"""
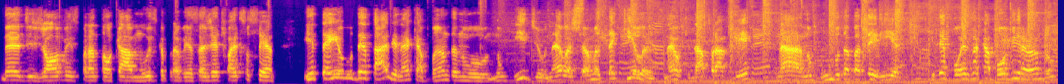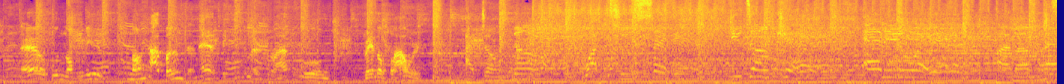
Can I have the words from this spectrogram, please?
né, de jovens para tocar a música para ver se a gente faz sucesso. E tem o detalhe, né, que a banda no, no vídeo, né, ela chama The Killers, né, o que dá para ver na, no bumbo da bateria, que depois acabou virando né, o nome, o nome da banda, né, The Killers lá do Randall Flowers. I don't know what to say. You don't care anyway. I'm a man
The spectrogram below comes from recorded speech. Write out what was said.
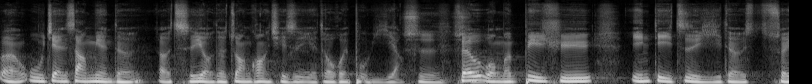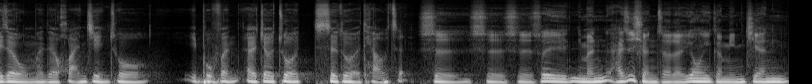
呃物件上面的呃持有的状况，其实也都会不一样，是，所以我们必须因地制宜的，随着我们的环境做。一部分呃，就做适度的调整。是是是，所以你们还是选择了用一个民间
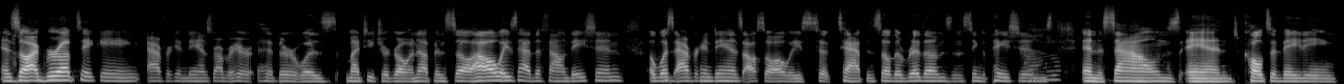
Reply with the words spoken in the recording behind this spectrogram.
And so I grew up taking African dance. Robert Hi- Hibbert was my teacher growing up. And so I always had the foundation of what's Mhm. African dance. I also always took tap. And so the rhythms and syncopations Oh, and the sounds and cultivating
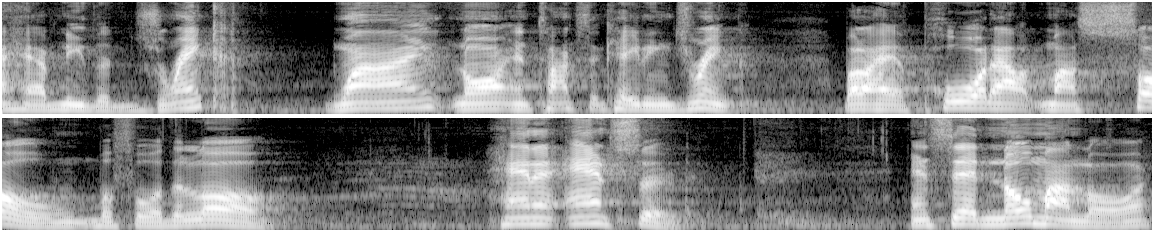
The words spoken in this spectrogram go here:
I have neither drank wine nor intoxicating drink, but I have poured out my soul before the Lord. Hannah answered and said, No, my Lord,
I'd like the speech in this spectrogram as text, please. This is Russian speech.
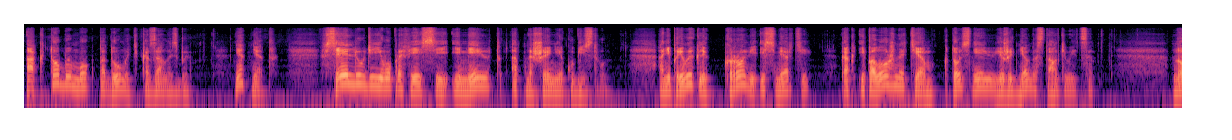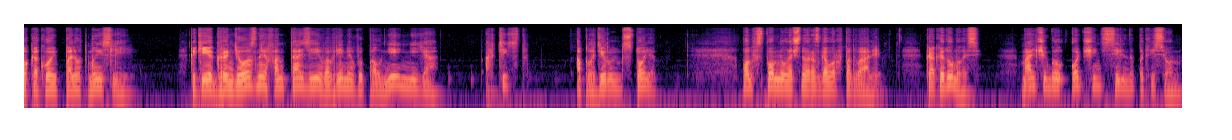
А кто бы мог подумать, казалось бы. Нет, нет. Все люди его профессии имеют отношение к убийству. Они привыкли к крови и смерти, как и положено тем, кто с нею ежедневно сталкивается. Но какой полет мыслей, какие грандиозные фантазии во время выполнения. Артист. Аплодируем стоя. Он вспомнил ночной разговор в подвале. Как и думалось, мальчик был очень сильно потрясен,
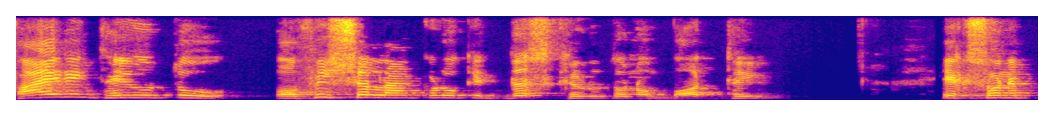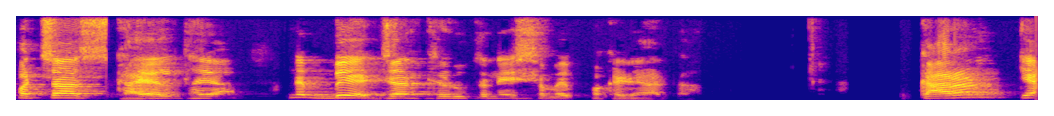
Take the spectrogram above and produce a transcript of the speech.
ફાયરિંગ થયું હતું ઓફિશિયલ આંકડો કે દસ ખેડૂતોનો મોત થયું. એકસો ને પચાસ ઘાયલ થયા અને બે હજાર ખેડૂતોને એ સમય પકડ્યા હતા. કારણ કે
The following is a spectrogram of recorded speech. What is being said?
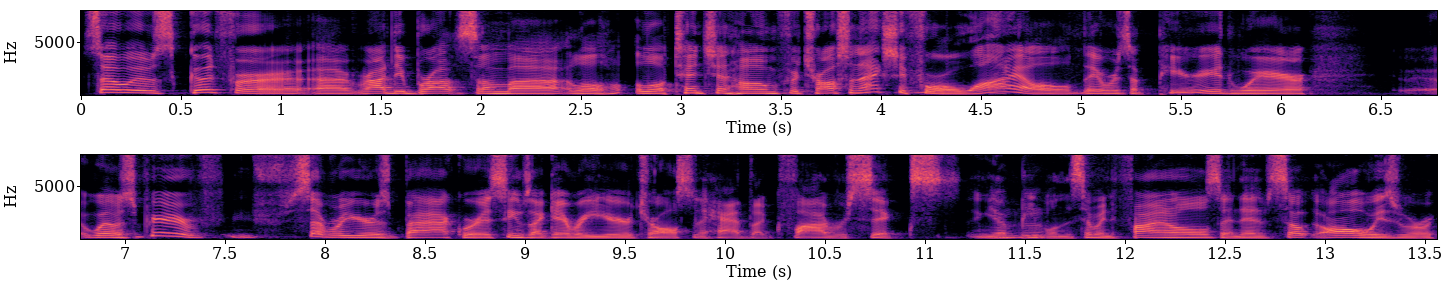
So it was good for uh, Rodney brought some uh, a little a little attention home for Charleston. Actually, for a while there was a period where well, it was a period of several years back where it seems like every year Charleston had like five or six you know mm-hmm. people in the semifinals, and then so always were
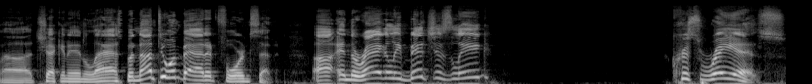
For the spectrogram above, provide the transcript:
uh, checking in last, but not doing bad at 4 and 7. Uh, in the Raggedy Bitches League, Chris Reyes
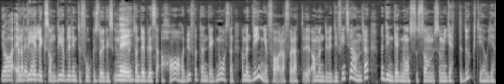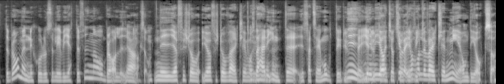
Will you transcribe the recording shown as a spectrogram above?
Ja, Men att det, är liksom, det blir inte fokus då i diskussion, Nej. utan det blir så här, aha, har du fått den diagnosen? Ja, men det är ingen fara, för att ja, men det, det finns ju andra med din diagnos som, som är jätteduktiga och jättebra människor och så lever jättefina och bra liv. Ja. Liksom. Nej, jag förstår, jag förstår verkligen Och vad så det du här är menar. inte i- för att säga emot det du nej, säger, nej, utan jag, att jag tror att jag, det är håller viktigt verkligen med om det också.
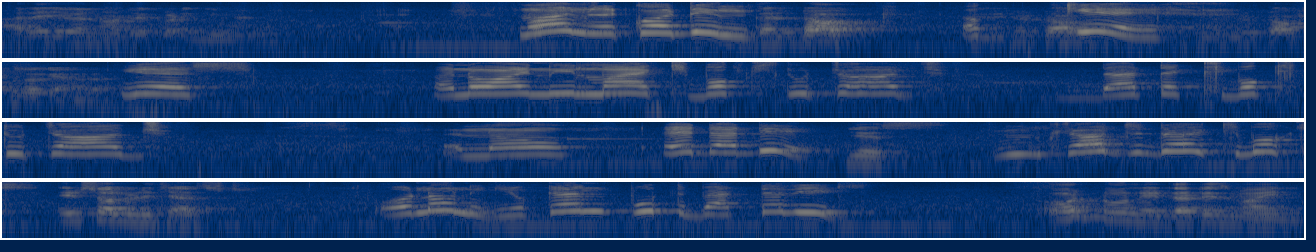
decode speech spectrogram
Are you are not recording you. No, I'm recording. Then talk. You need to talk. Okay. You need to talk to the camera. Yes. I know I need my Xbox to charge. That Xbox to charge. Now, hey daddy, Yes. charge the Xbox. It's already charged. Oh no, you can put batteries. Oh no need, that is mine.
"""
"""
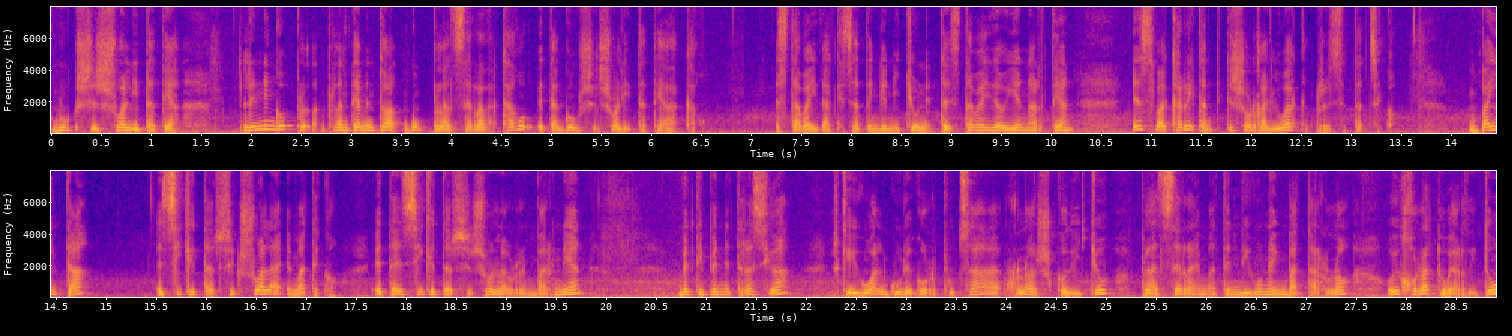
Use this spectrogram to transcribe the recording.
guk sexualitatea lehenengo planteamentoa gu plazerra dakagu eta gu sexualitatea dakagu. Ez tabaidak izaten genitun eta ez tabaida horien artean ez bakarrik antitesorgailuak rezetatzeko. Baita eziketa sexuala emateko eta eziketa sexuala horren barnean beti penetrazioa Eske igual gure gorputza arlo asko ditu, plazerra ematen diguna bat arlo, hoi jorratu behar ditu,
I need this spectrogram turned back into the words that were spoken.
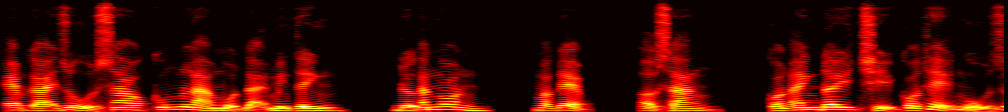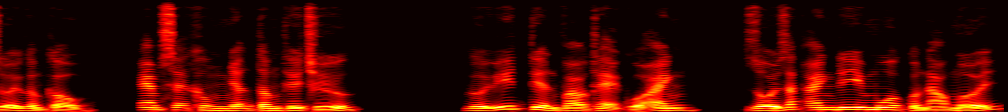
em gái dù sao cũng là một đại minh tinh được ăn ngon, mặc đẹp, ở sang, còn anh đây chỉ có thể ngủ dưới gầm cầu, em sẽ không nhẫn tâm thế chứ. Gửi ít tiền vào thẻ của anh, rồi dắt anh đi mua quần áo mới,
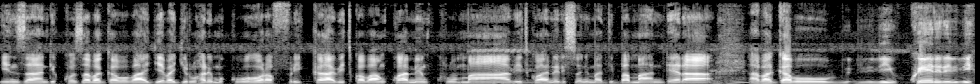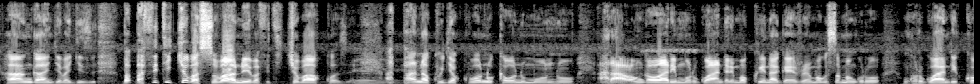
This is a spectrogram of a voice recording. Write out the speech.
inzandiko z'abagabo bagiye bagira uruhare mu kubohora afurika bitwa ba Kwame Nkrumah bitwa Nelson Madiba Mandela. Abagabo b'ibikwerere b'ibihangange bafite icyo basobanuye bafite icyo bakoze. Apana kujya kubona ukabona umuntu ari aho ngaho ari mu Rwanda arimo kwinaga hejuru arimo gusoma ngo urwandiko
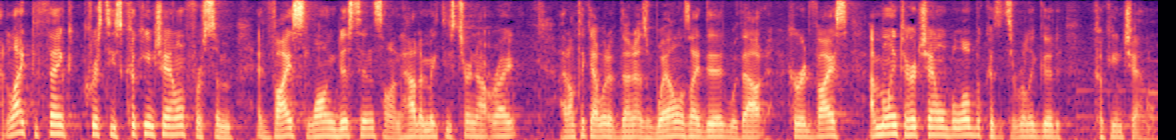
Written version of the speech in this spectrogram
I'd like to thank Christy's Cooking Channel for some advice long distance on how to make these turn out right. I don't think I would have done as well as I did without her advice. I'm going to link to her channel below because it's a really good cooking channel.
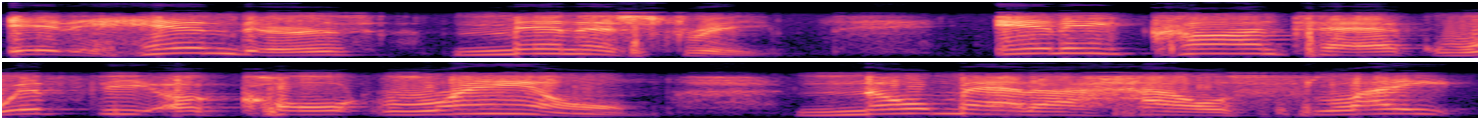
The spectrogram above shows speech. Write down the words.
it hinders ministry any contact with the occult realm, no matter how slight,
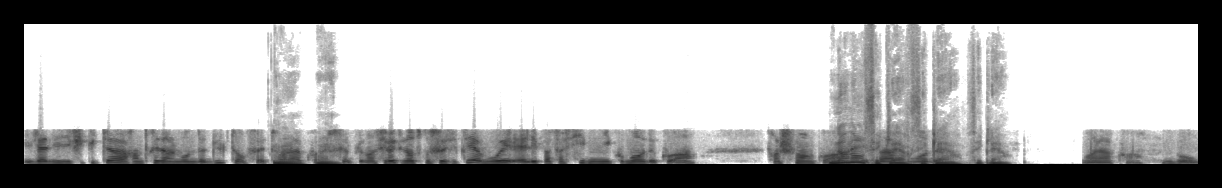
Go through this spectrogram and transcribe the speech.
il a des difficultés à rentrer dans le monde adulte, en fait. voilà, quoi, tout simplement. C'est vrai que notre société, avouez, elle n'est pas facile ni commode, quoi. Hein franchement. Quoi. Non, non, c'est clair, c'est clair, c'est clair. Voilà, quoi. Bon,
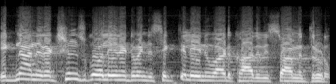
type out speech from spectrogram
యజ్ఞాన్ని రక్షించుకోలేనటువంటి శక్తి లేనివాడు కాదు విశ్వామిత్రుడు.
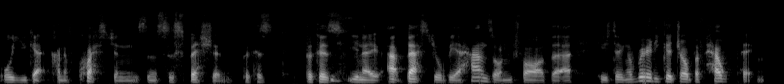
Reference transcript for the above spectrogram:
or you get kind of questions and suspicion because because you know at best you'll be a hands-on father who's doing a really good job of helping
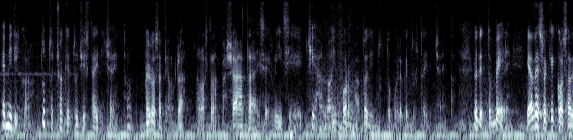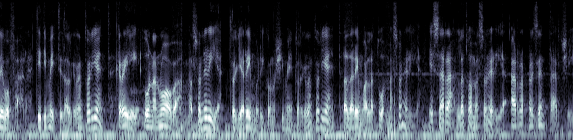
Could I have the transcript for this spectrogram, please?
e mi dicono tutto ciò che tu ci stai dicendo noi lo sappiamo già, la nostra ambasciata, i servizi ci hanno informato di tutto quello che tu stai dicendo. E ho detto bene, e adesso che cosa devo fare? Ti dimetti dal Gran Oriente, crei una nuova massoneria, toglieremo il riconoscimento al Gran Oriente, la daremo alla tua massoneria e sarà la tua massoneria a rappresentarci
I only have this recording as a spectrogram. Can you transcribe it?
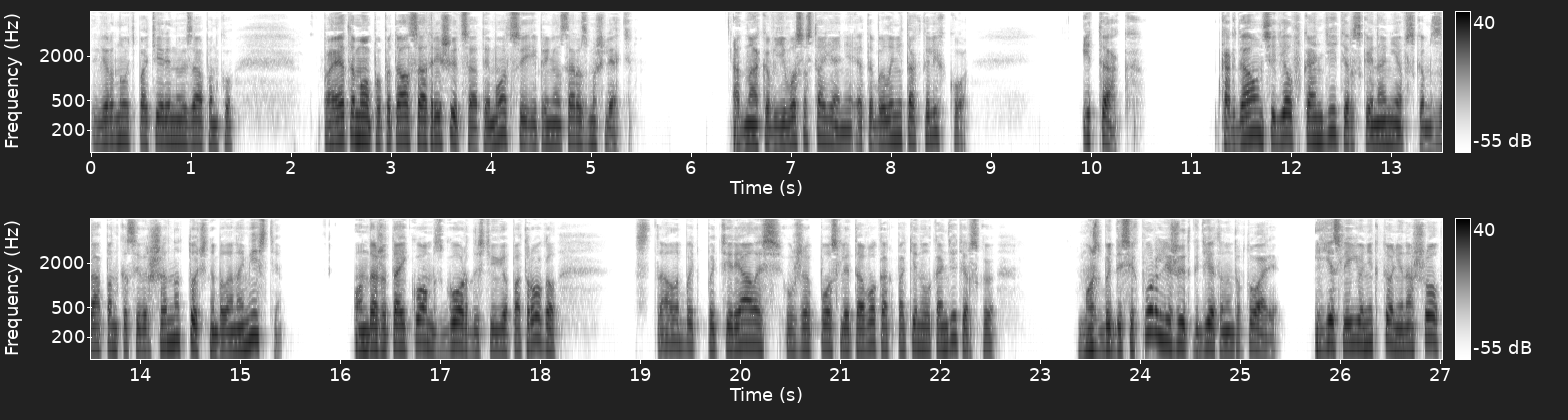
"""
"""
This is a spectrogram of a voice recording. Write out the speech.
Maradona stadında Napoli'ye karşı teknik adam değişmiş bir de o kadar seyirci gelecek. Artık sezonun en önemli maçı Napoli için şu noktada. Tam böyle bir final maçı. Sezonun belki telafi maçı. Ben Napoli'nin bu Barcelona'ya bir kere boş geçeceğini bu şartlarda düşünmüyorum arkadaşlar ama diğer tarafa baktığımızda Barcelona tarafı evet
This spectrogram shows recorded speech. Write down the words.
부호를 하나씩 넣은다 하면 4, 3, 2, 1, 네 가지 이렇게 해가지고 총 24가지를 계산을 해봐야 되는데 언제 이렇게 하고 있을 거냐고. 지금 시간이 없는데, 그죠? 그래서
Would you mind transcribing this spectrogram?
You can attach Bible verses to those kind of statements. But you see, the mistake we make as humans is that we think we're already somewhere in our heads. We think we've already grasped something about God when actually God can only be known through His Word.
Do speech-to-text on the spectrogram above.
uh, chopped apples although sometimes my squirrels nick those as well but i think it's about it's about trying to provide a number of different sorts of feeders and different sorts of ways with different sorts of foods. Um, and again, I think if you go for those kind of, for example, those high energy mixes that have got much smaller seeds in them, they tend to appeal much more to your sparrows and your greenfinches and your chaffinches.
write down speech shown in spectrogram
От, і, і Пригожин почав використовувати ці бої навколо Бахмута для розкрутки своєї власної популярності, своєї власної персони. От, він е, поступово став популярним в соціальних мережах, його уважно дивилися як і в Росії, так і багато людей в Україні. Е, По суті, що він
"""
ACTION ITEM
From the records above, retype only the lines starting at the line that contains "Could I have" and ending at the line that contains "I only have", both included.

EXERCISE ANSWER
Could I have the transcript for this spectrogram, please?
e mi dicono tutto ciò che tu ci stai dicendo noi lo sappiamo già, la nostra ambasciata, i servizi ci hanno informato di tutto quello che tu stai dicendo. E ho detto bene, e adesso che cosa devo fare? Ti dimetti dal Gran Oriente, crei una nuova massoneria, toglieremo il riconoscimento al Gran Oriente, la daremo alla tua massoneria e sarà la tua massoneria a rappresentarci
I only have this recording as a spectrogram. Can you transcribe it?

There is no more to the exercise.